  56. FORMULAE OF HAI INFECTION RATES HAI infection rates Formulae VAE Rate No. of VAE cases/ total no. of ventilator days X 1000 CLABSI Rate No. of CLABSI cases/ total no. of central line days X 1000 CA-UTI Rate No. of CA-UTI cases/ total no. of catheter days X 1000 SSI Rate No. of SSI/ No. of surgeries done X 100
  57. PREVENTION OF DEVICE-ASSOCIATED INFECTIONS (DAIS) • Bundle care approach o Bundle care comprises of 3 to 5 evidence-based elements with strong clinician agreement. o Each of the component must be followed during the insertion or maintenance of the device o Compliance to the bundle care is calculated as all or-none way, i.e. failure of compliance to any of the component leads to non-compliance to the whole bundle
  58. BUNDLE CARE FOR URINARY CATHETER Insertion bundle Maintenance bundle 1. Inserted only when appropriate indication is present 1. Daily catheter care 2. Sterile items 2. Properly secured 3. Non-touch technique 3. Drainage bag must be above the floor and below the bladder level. 4. Closed drainage system 4. Closed drainage system 5. Appropriate size catheter 5. Hand hygiene and change of gloves between patients; separate jug for each bag, alcohol swabs for outlet – while emptying urine 6. Secured after placement 6. Daily assessment of readiness of removal

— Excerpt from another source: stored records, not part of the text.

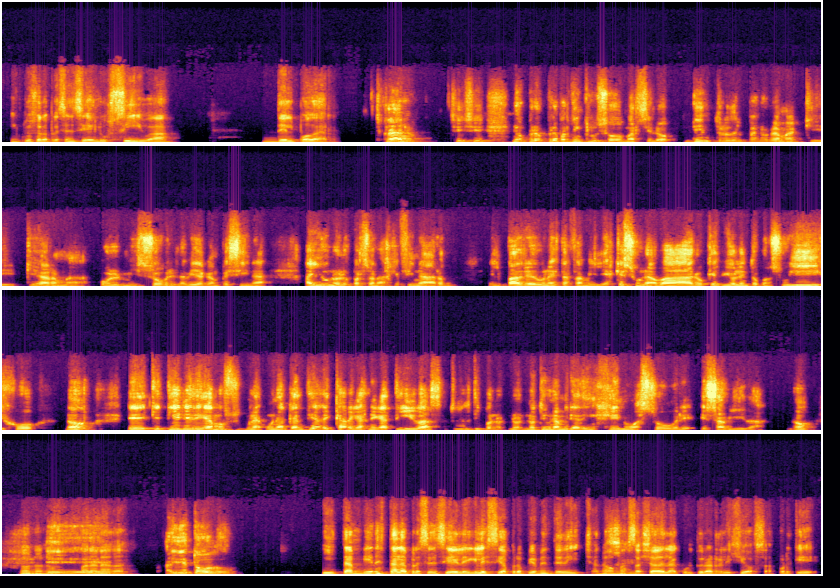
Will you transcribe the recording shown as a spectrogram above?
incluso la presencia elusiva del poder. Claro, sí, sí. No, pero, pero aparte incluso, Marcelo, dentro del panorama que, que arma Olmi sobre la vida campesina, hay uno de los personajes, Finard, el padre de una de estas familias, que es un avaro, que es violento con su hijo, ¿no? Eh, que tiene, digamos, una, una cantidad de cargas negativas, entonces el tipo no, no- no tiene una mirada ingenua sobre esa vida, ¿no? No, no, no, Eh, para nada. Hay de todo. Y también está la presencia de la iglesia propiamente dicha, ¿no? Sí. Más allá de la cultura religiosa, porque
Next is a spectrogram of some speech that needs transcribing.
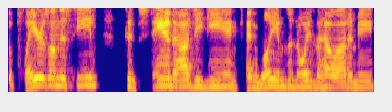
the players on this team, could stand Ozzie Guillen, Ken Williams annoys the hell out of me.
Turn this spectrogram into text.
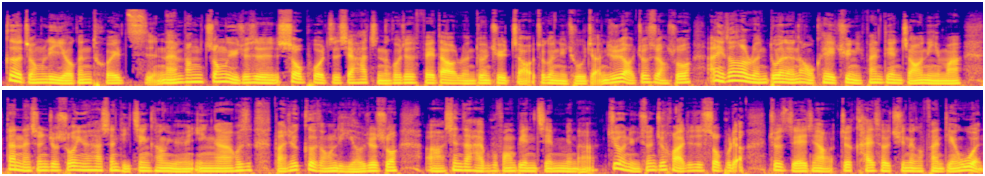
各种理由跟推辞，男方终于就是受迫之下，他只能够就是飞到伦敦去找这个女主角。女主角就是想说：啊，你到了伦敦了，那我可以去你饭店找你吗？但男生就说：因为他身体健康原因啊，或是反正就各种理由，就是说啊，现在还不方便见面啊。就女生就后来就是受不了，就直接这样就开车去。去那个饭店问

  59. BUNDLE CARE FOR CENTRAL LINE Insertion bundle Maintenance bundle 1.Hand hygiene 1.Daily aseptic CL care during handling  Hand hygiene  Alcohol hub decontamination 2. Sterile PPE 3. Site of insertion- Subclavian preferred, avoid femoral 2.Daily documentation of local sign of infection 4. Chlorhexidine skin preparation 3.Change of dressing with 2% Chlorhexidine 5. Skin must be completely dry after use of antiseptics 4.Daily assessment of readiness of removal 6.Use semi permeable dressing 7.Hand wash after procedure 8.Document data and time of insertion

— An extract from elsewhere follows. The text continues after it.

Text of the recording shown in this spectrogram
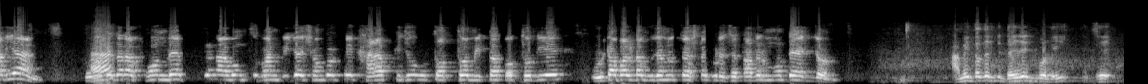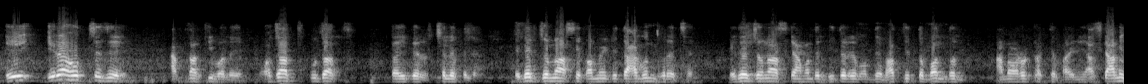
আরিয়ান তোমাকে হ্যাঁ? যারা ফোন দেয় এবং তুফান বিজয় সম্পর্কে খারাপ কিছু তথ্য মিথ্যা তথ্য দিয়ে উল্টাপাল্টা বোঝানোর চেষ্টা করেছে তাদের মধ্যে একজন। আমি তাদেরকে ডাইরেক্ট বলি যে এই এরা হচ্ছে যে আপনার কি বলে অজাত কুজাত টাইপের ছেলে পেলে এদের জন্য আজকে কমিউনিটিতে আগুন ধরেছে। এদের জন্য আজকে আমাদের ভিতরের মধ্যে ভ্রাতৃত্ব বন্ধন আমরা অটুট রাখতে পারিনি। আজকে আমি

  60. Maintenance bundle • Adherence to hand hygiene • Elevation of the head of the bed to 30-450 • Daily oral care with chlorhexidine 2% solution • Need of PUD (peptic ulcer disease) prophylaxis to be assessed daily; if needed only sucralfate should be used. • DVT (deep vein thrombosis) prophylaxis should be provided if needed. • Daily assessment of readiness to removal of MV Maintenance bundle for ventilator care
  61. PREVENTION OF SSI Preoperative measures 1. Preoperative bathing 2. For MRSA nasal carriers: Decolonization with mupirocin ointment 3.Hair removal: strongly discouraged, If needed should be removed only with a clipper. 4. Pre-operative oral antibiotics combined with mechanical bowel preparation (MBP) - elective colorectal surgery.

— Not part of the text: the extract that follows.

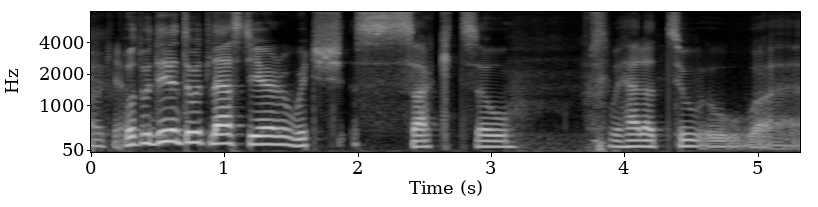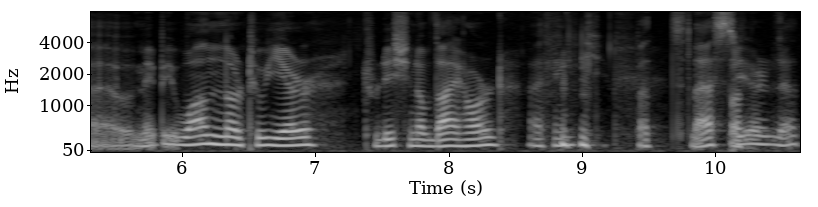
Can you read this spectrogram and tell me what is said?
Okay. But we didn't do it last year, which sucked. So we had a two, uh, maybe one or two year tradition of Die Hard, I think. but last But- year that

  62. PREVENTION OF SSI Intra-operative measures 1.Surgical antimicrobial prophylaxis (SAP) must be provided for all except clean surgeries.  Administered within 60-120 minutes before incision  Choice- depends upon local antibiotic policy. Cefazolin or cefuroxime are the usual agent of choice.  Frequency- SAP is usually given as single dose. Repeat dose may be required only for: duration >4 hr, cardiac surgeries, drugs with lower half-lives, extensive blood loss during surgery 2. Surgical hand disinfection 3. Surgical site preparation should be performed with alcohol-based antiseptic solutions based on CHG. 4. Perioperative maintenance of oxygenation, temperature, blood glucose level, circulating volume and nutritional support during surgery and immediate 4-6hr postoperative period.
  63. PREVENTION OF SSI Post -operative measures 1. Daily wound dressing 2. OT disinfection - with a high level disinfectant, in between cases and after the last case (terminal disinfection). 3. Periodic monitoring the air quality of OT for various parameters such as no. of air exchanges, temperature, humidity, pressure and microbial contamination. 4. SAP prolongation is not recommended.